Monday, October 4, 2010

Super Christians

First, go read this blog entry from a UMC blogger: "Make No Wave United Methodist Church"

Now, there is a lot here in this tale of a pastor who dared to ask questions like "What is the church?" and "What is the church for?" but the part of the dialog that resulted between pastor and people representatives that jumped out at me was this:
Look, you’re young and we want to support you, but you need to be reasonable. People are busy — we have full lives. We don’t have time to be saints. We need you to do your job — lead worship, visit church members, teach confirmation, pray for us, and try to grow the church. We just don’t need you making things harder than they ought to be.
Since when did "being saints" need its own time allotment? When I wake up I'm a saint. When I go to bed I am a saint. When I drive my car I am a saint. When I go to work I am a saint. I'm a saint on Tuesday. I'm a saint on Friday. I'm a saint on Sunday. I don't have to do extra to want to become a better Christian. Yes, the Lord might ask me to sacrifice some time, or money, but I just have to trust Him to provide. There is no time that I am not seeking to be obedient and walk closer to my God.
Here's the other part of this dialog that got me, that broke my heart a little.
This kick you’re on to push; to make us feel bad about not doing enough?
I’m not trying to make anyone feel bad. I’m just trying to offer people something better. I want to help people grow in their faith.
Well, that’s fine, but a lot of people are perfectly happy where they are.
Does the call to be more like Jesus, to live a holy life, to seek more of his Spirit, "make us feel bad"? It shouldn't. A pastor does tread a fine line, but the inflowing of the Holy Spirit causes a sensitivity to God's call to excellence. A pastor encourages the people to seek more and more of the holiness of God, as an outgrowth of the grace that they received at the time of their salvation. Lest I fall into the trap of making this all inside work, the holiness manifests itself in works of mercy and justice. These just comes naturally from the life of vibrant Christians who are saved by grace but are not satisfied themselves in just receiving, but want to give and lead others to the grace of God.If you can do nothing after salvation, you are still saved. Your salvation has no dependence on doing a "work" of any kind. The parable in Matthew 20 and the repentant thief demonstrate this.

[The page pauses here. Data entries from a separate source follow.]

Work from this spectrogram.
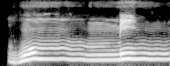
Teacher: মিম সাকিনের পরে মিম এসছে, ঈদগামে স্বাভাবিক।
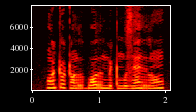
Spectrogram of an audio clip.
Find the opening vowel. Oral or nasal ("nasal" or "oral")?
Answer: nasal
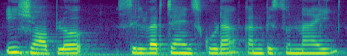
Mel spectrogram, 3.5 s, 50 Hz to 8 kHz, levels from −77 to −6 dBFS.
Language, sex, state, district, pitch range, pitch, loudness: Telugu, female, Telangana, Mahabubabad, 220-230 Hz, 225 Hz, -16 LUFS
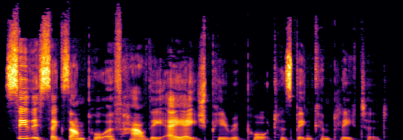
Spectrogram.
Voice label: completed narration; Allied Health Professional (AHP) Health and Work Report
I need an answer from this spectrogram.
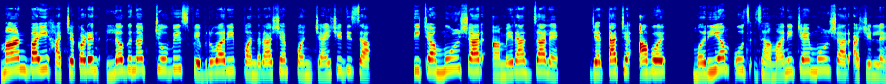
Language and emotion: Goan Konkani, neutral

God loved us so much He sent His Son to die for us. That's love. That is love that is not just designed to make us feel "fulfilled" (although it does); it's love designed to be spread around, both among fellow Christians and those outside the Church, looking for an answer to the deeper questions and needs of life.

No comments:

Post a Comment